Personality and Spirituality of Portraits Essay

Submitted By dionlintos
Words: 1766
Pages: 8


What is the definition on personality and spirit?

The term portraits or self-portrait is an artist’s depiction, which is self- valued or from their own perspective of their style creating an artwork that displays subjective values that are usually personal. The personality can be seen visually from having a detailed observation of the artist’s choice of colour, the material that is worked on, the material used, and especially the style, whether is detailed or spontaneous, they are all deliberate choices made by the artist to present to the public (audience). The personality could also be based on the specific genre which the artist presents dominantly, through their body of work. The scale is also important, as it shows a different visual representation to the audience granting different reactions’

Spirituality- Here 'spirituality' is defined as "concerned with sacred or religious things; holy; divine; inspired; refined; sensitive; concerned with the soul or spirit, etc..., not with external reality" - in other words, something somehow apart from everyday life. It is an experience that occurs in the midst of, and gives depth and integrity to our lives as people who live in a particular culture, in a particular place and time. Spirits are also beliefs and an individual visual and mental depiction of something.

The artists Van Gogh, Frida Kahlo and Ben Quilty all play an important role in modern art challenging the traditions of art. All 3 artists are able to visually express their emotions and perspective on life onto a work of art. To convey personality and spirit of a person in an artwork, extensive use of symbolism are required. Symbolisms are the artist self-values that have a connection and importance to the message the artist are trying to convey. The line and brush work, as well as colour, scale, and composition all contribute in evoking emotion through a portrait

Vincent Van Gogh (March 30, 1854 – July 29 1890)

Expressionism originated in Germany at the turn of the twentieth century. The roots of expressionism can be traced back to two German painter groups, Die Bruecke and Der Blaue Reiter. Probably o¬ne of the most well-known painters that were a part of the expressionism movement was Vincent van Gogh. It has been said that during the last year and a half of his life during the expressionism movement he was under intense emotional turmoil and was not in his right frame of mind. A famous example of expressionism at its best is van Gogh's "The Starry Night". Many other painters of this time had somewhat similar emotional problems. For example, Norwegian Edvard Munch dealt with a variety of phobias and James Ensor, a Belgian, liked life best in complete isolation.

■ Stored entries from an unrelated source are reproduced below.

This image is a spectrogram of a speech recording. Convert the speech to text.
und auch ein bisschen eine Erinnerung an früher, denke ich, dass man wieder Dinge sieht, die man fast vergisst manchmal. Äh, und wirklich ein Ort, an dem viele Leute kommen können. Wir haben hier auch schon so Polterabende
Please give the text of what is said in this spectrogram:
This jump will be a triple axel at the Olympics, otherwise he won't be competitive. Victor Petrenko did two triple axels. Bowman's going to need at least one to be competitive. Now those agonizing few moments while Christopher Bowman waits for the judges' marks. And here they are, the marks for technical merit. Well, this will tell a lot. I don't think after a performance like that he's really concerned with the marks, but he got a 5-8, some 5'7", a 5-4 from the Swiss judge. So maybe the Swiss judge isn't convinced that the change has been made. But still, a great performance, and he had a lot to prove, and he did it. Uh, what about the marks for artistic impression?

Blooming later o¬n in the century from the expressionism movement was abstract expressionism. This art movement was considered to be the Golden Age of American art. The use of brushstrokes and textures was used to convey the feeling of vivid emotions through the actual act of painting.

‘At Eternity’s Gate’, an 80cm x 64cm oil paint on canvas, was completed in 1890 during the month of May. The work of Vincent Van Gogh is always valuable for demonstrating symbols and spirituality. With the influence of the Bible, Van Gogh was insisting on becoming a preacher, to express his inner perceptions of life artistically. This particular painting is worth a thousand words, specifically, those words of Christ and of his saints. The composition and colour is quite unique as the idea contradict each other, with symbols for fire providing the ‘light of illumination’ and the ‘warmth of life’, in contrast to the miserable man suffering depression and mental problems, reinforced by the colours of blue. Emphasising the colour blue meaning the unhappiness presented in the work. The wood is the sign of Christ, for by the wood of the Cross, humanity